The James Bond movies have always been must-see blockbusters. Huge audiences always turn up to see the iconic gentleman spy’s globetrotting adventures. The Roger Moore-starring Moonraker cashed in on the post-Star Wars sci-fi trend. Die Another Day outgrossed all of Pierce Brosnan’s previous Bond films despite receiving some of the worst reviews in the history of the franchise.
According to Box Office Mojo, some Bond actors’ movies made a lot more money than others. Sean Connery’s early films were some of the biggest blockbusters of the 1960s and Daniel Craig starred in the first Bond movie to gross more than $1 billion at the global box office.
6 George Lazenby – $64,600,000
George Lazenby only played 007 in one movie before Sean Connery returned to the role. Lazenby’s one and only Bond outing, On Her Majesty’s Secret Service, raked in $64,600,000 at the global box office. That’s not a huge figure by today’s box office standards, but in 1969 dollars, it was a massive blockbuster. It didn’t make as much money as Connery’s hit Bond films, but it was still one of the highest-grossing movies of the year.
Lazenby isn’t rated as one of the best Bond actors, but On Her Majesty’s Secret Service is often rated as one of the finest Bond films. It’s beautifully shot, expertly paced, and culminates in a subversive ending with one of the franchise’s most harrowing tragedies.
5 Timothy Dalton – $347,400,000
It’s hardly surprising that Timothy Dalton is ranked so low since he only ever played Bond in two movies. And, on top of that, The Living Daylights and especially its blood-soaked, revenge-driven sequel License to Kill were controversial for their dark and violent tone.
Dalton’s 007 was more faithful to Ian Fleming’s source material than any other actor’s take, but his cold-bloodedness wasn’t to every viewer’s taste. Plus, License to Kill was rated 15 by the BBFC – the only Bond film to receive that rating – which hurt its chances at the UK box office.
4 Sean Connery – $621,500,000
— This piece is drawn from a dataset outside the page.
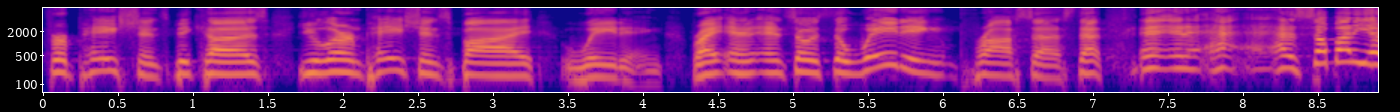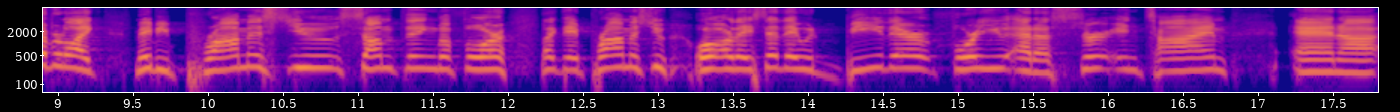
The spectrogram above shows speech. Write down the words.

Connery’s Bond movies are quite low in the franchise’s box office ranking, but that’s only because of inflation. Dr. No and its sequels were among the biggest movies of the 1960s. The Bond series didn’t take a while to catch on like some movie franchises; right out of the gate, 007 was a beloved staple of the silver screen. From Goldfinger onwards, they all broke through the $100 million barrier, which was the $1 billion barrier of its day.
Connery couldn’t rely on brand recognition like all his successors; he had to make 007 an icon from the get-go, and he succeeded admirably. His immortal introduction – “Bond, James Bond” – is still considered to be one of the most iconic movie quotes of all time.
3 Roger Moore – $1,151,600,000
With a whopping seven on-screen appearances as 007, Roger Moore starred in more Bond films than any of his peers. Moore’s films were decidedly sillier in tone than the Connery and Lazenby movies that came before. From a commercial perspective, Moore’s tenure in the role peaked with Moonraker’s $210 million gross. The producers’ attempt to cash in on the sci-fi trend started by Star Wars clearly paid off.
Still, some Bond fans thought that a trip to space was a step too far, and Moore’s movies progressively made less and less money until he finally relinquished the role after A View to a Kill. But even A View to a Kill was a big hit with a box office haul of more than $150 million, perhaps owing to Christopher Walken’s wonderfully eccentric turn as the villainous Max Zorin.
2 Pierce Brosnan – $1,479,008,618
None of Pierce Brosnan’s four Bond movies were record-breaking hits, but they were all impressive blockbusters. His first three outings grossed over $300 million worldwide and his fourth and final Bond film, Die Another Day, passed the $400 million mark despite being panned by critics. Halle Berry’s iconic turn as “Bond girl” Jinx Johnson was a big draw for contemporary audiences.
Only one of Brosnan’s Bond films – his first movie, GoldenEye – was universally praised by critics. All the others suffered from a mixed critical reception that might have put off some potential ticket-buyers. But all four of them were more than watchable, because no matter how well-written the script was, Brosnan was always an effortlessly charismatic 007.
1 Daniel Craig – $3,965,982,268
Daniel Craig’s Bond movies made around twice as much as Brosnan’s at the box office. The refreshingly gritty tone of Casino Royale reinvigorated the franchise and brought back fans who were turned off by the overuse of CGI in Brosnan’s films. Every movie in the Craig era was a huge blockbuster, but the negative response to Quantum of Solace and Spectre kept audiences from going back for repeat viewings.
When Skyfall found the perfect middle ground between the realism of Casino Royale and the far-fetched wackiness of traditional 007 adventures, it became the first (and, so far, only) Bond film to gross over $1 billion at the worldwide box office. Craig’s long-awaited final performance as Bond in the bittersweet finale, No Time to Die, was a blockbuster even by pre-pandemic standards.